### PROVIDED MATERIAL

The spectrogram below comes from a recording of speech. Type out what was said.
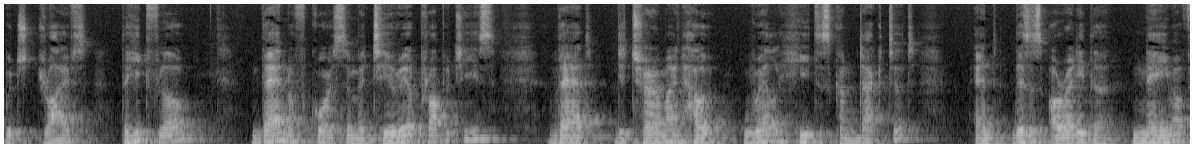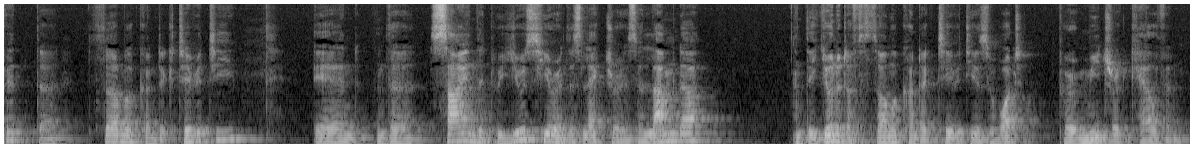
which drives the heat flow. Then, of course, the material properties that determine how well heat is conducted. And this is already the name of it, the thermal conductivity. And the sign that we use here in this lecture is a lambda. And the unit of the thermal conductivity is watt per meter Kelvin.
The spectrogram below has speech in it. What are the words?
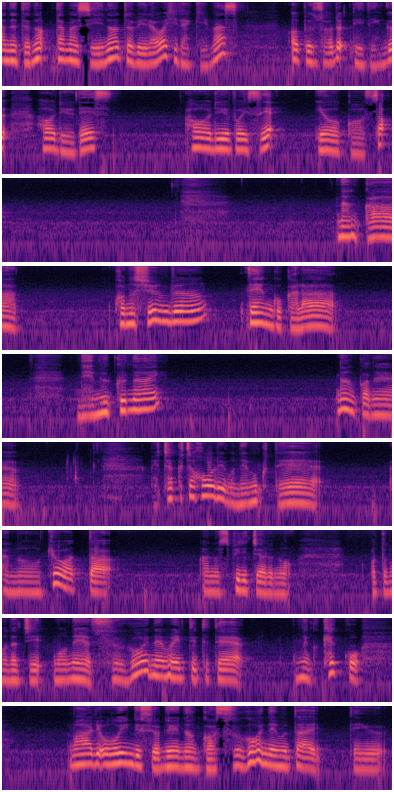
あなたの魂の扉を開きます。オープンソウルリーディング放流です。放流ボイスへようこそ。なんかこの春分前後から眠くない？なんかねめちゃくちゃ法隆も眠くてあの今日会ったあのスピリチュアルのお友達もねすごい眠いって言っててなんか結構周り多いんですよねなんかすごい眠たいっていう。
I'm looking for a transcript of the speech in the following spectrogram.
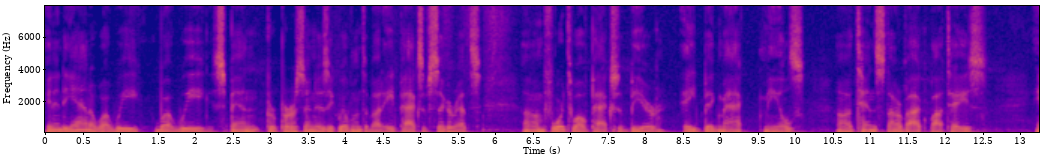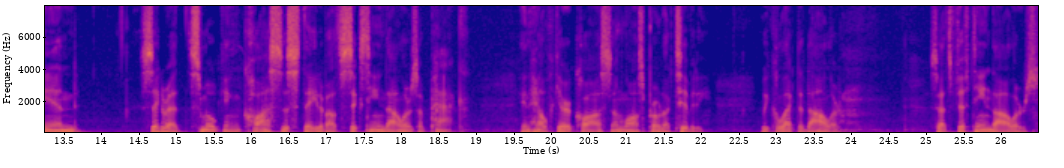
In Indiana, what we what we spend per person is equivalent to about eight packs of cigarettes, um, four 12 packs of beer, eight Big Mac meals, uh, 10 Starbucks lattes. And cigarette smoking costs the state about $16 a pack in healthcare costs and lost productivity. We collect a dollar. So that's $15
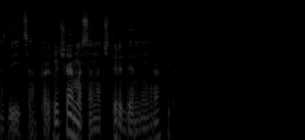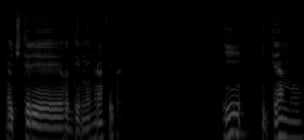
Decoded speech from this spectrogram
Ось дивіться, переключаємося на 4-денний графік. Ой, 4 годинний графік. І йдемо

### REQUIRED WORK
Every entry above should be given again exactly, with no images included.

### ANSWER FOR THE TASK
The spectrogram below comes from a recording of speech. Type out what was said.
which drives the heat flow. Then, of course, the material properties that determine how well heat is conducted. And this is already the name of it, the thermal conductivity. And the sign that we use here in this lecture is a lambda. And the unit of the thermal conductivity is watt per meter Kelvin.
The spectrogram below has speech in it. What are the words?
あなたの魂の扉を開きます。オープンソウルリーディング放流です。放流ボイスへようこそ。なんかこの春分前後から眠くない？なんかねめちゃくちゃ法隆も眠くてあの今日会ったあのスピリチュアルのお友達もねすごい眠いって言っててなんか結構周り多いんですよねなんかすごい眠たいっていう。
I'm looking for a transcript of the speech in the following spectrogram.
In Indiana, what we what we spend per person is equivalent to about eight packs of cigarettes, um, four 12 packs of beer, eight Big Mac meals, uh, 10 Starbucks lattes. And cigarette smoking costs the state about $16 a pack in healthcare costs and lost productivity. We collect a dollar. So that's $15
Decoded speech from this spectrogram
Ось дивіться, переключаємося на 4-денний графік. Ой, 4 годинний графік. І йдемо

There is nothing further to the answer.